Print the records below exactly, omitting all pictures.

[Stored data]
=-=-=

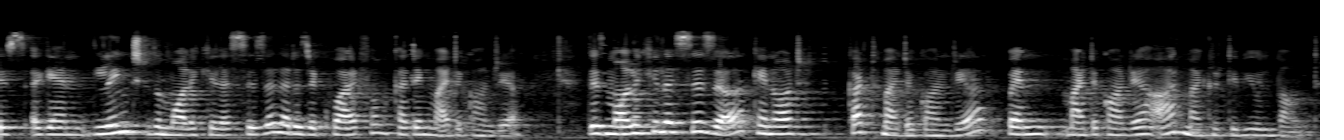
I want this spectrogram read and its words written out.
is again linked to the molecular scissor that is required for cutting mitochondria. This molecular scissor cannot cut mitochondria when mitochondria are microtubule bound.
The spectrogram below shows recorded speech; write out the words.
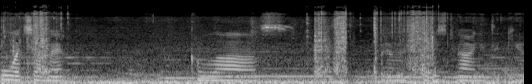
потяги. Клас. Прям різдвяні такі.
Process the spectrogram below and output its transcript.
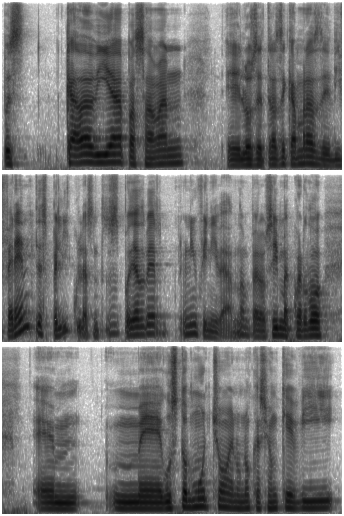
pues cada día pasaban eh, los detrás de cámaras de diferentes películas, entonces podías ver una infinidad, ¿no? Pero sí, me acuerdo, em, me gustó mucho en una ocasión que vi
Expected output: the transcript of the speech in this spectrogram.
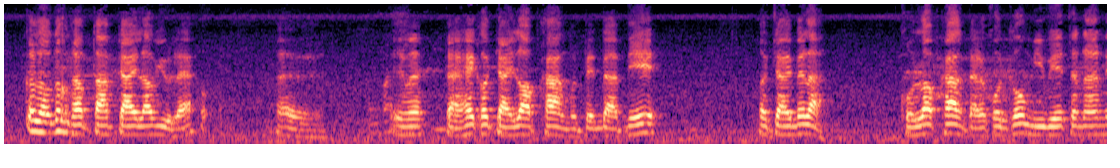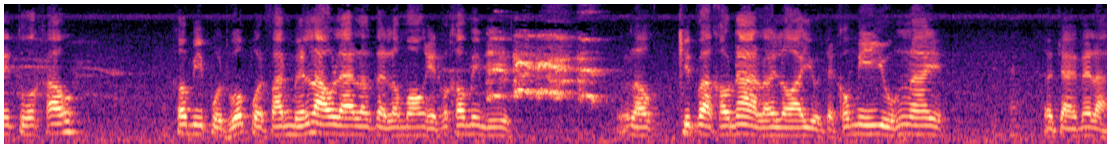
ำก็เราต้องทำตามใจเราอยู่แล้ว เออผมก็ใช่ไหมแต่ให้เข้าใจรอบข้างมันเป็นแบบนี้ เข้าใจไหมล่ะ คนรอบข้างแต่ละคนเขามีเวทนาในตัวเขาเขามีปวดหัวปวดฟันเหมือนเราแหละเราแต่เรามองเห็นว่าเขาไม่มี เราคิดว่าเขาหน้าลอยๆอยู่ แต่เขามีอยู่ข้างในเข้าใจไหมล่ะ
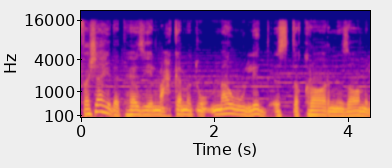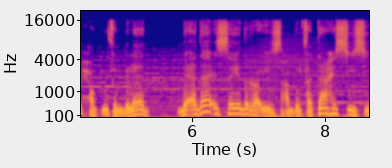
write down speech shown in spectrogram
فشهدت هذه المحكمة مولد استقرار نظام الحكم في البلاد بأداء السيد الرئيس عبد الفتاح السيسي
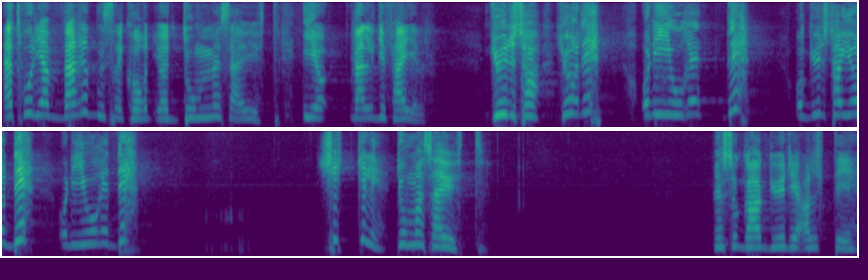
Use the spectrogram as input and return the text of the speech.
Jeg tror de har verdensrekord i å dumme seg ut, i å velge feil. Gud sa 'gjør det', og de gjorde det. Og Gud sa 'gjør det', og de gjorde det. Skikkelig dumma seg ut. Men så ga Gud dem alltid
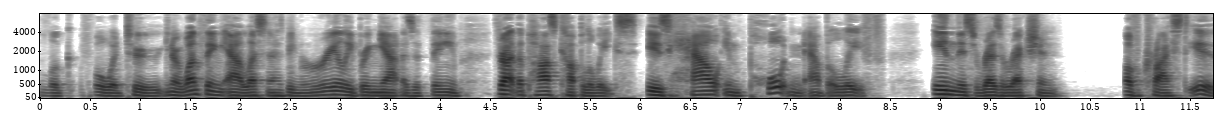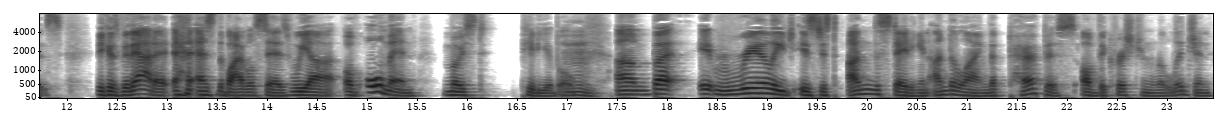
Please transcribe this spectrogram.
look forward to. You know, one thing our lesson has been really bringing out as a theme throughout the past couple of weeks is how important our belief in this resurrection of Christ is. Because without it, as the Bible says, we are of all men most pitiable. Mm. Um, but it really is just understating and underlying the purpose of the Christian religion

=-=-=

# [Exercise solution]
I want this spectrogram read and its words written out.
is again linked to the molecular scissor that is required for cutting mitochondria. This molecular scissor cannot cut mitochondria when mitochondria are microtubule bound.
The spectrogram below shows recorded speech; write out the words.
потяги. Клас. Прям різдвяні такі.
Process the spectrogram below and output its transcript.
pues cada día pasaban eh, los detrás de cámaras de diferentes películas, entonces podías ver una infinidad, ¿no? Pero sí, me acuerdo, em, me gustó mucho en una ocasión que vi
Expected output: the transcript of the speech in this spectrogram.
ำก็เราต้องทำตามใจเราอยู่แล้ว เออผมก็ใช่ไหมแต่ให้เข้าใจรอบข้างมันเป็นแบบนี้ เข้าใจไหมล่ะ คนรอบข้างแต่ละคนเขามีเวทนาในตัวเขาเขามีปวดหัวปวดฟันเหมือนเราแหละเราแต่เรามองเห็นว่าเขาไม่มี เราคิดว่าเขาหน้าลอยๆอยู่ แต่เขามีอยู่ข้างในเข้าใจไหมล่ะ
write down speech shown in spectrogram
فشهدت هذه المحكمة مولد استقرار نظام الحكم في البلاد بأداء السيد الرئيس عبد الفتاح السيسي
Use the spectrogram as input and return the text of the speech.
Jeg tror de har verdensrekord i å dumme seg ut, i å velge feil. Gud sa 'gjør det', og de gjorde det. Og Gud sa 'gjør det', og de gjorde det. Skikkelig dumma seg ut. Men så ga Gud dem alltid
Please transcribe this spectrogram.
look forward to. You know, one thing our lesson has been really bringing out as a theme throughout the past couple of weeks is how important our belief in this resurrection of Christ is. Because without it, as the Bible says, we are of all men most pitiable. Mm. Um, but it really is just understating and underlying the purpose of the Christian religion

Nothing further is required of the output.